During the spring of 2015, AVA’s Linocut and a Public Art Project class collaborated to create and donate a printmaking project to the Spark! Community Center. Natalia Callaghan, Edward English, Gwendolen Gensler, Bonita Libby, Todd Renninger, and Josh Yunger worked together to cut, ink and print two 24” x 36” prints of their building in the former Lebanon Junior High School.
Located at 75 Bank Street in Lebanon, the Spark! Community Center provides adults with special needs a valuable resource to positively affect all aspects of life. Many participants in AVA’s Art Lab program—our weekly art program for adults with special needs—are also active within the Spark! community, and the delightful relationships that have grown through the intersection of these two programs inspired this most recent public art project.
Take a walk, a run or a bicycle ride on the Northern Rail Trail between Spencer Street and Bank Street Extension and you will discover sculptures created by local youths and seasoned artists. These creations, which are primarily made from repurposed cardboard rolls, bring levity and play to the edges of the Rail Trail.
The participants in this project were Jeff MacQueen and Todd Renninger, Lebanon Middle School (LMS) art teachers; LMS students, Abigail Pauls, Chehalis Jones, Jillian Miller, Skye Gulledge and Brianna Arpaia; Janet Farley, Allison Flint, Nancy Maynard, Kelly McCarthy, Lucy and Eliza McLellan, Aimee Larson, Robin Weisburger and Althea Goundrey.
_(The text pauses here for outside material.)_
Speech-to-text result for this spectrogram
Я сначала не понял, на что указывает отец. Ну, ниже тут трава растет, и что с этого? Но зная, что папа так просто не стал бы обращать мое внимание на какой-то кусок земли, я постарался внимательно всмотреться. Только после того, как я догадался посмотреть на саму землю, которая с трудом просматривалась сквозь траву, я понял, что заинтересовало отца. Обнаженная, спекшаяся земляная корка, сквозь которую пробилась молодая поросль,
AVA Gallery and Art Center wishes to thank the participating artists for their imaginative projects, and the City of Lebanon and State of New Hampshire for encouragement and approval of making art part of everyday life!
Participants in AVA’s 2014 Summer Art Camp Cardboard Creations and a Public Art Project, led by Christine Orcutt-Henderson, install the buildings they’ve created in Lebanon, NH’s Colburn Park.
In November 2014, AVA was delighted to partner with the Upper Valley Humane Society (UVHS) to create a new public art project.
Participants in the Fall 2014 Linocut and A Public Art Project!, taught by Josh Yunger, created blocks of their own original designs featuring animals as the subject. Using donated ink and paper, participants gifted some of their prints to the Upper Valley Humane Society. UVHS displayed the amazing artworks as ornaments on the tables at their 2014 auction, and presented them as surprise presents to the attendees. Hurray!
Check out these delightful prints. Wow!
Participants in AVA’s Spring 2014 Linocut and a Public Art Project! class with Josh Yunger, created over 100 prints of their original greeting card designs and donated them to The Upper Valley Haven, for use in the essential work that their nonprofit does for our region.
Look for AVA’s free “plein air art studio” at Colburn Park during Lebanon’s Farmers Markets.
Weather permitting, AVA provides different art activities each Thursday between 4-7pm, so stop by with your whole family and make art with us!
And be sure to stroll over to see the exhibitions on Thursday evenings, too. We extend our galleries hours until 7pm on Thursdays to share the shows with the community. There is no entry fee to see the ever-changing artworks we have on display.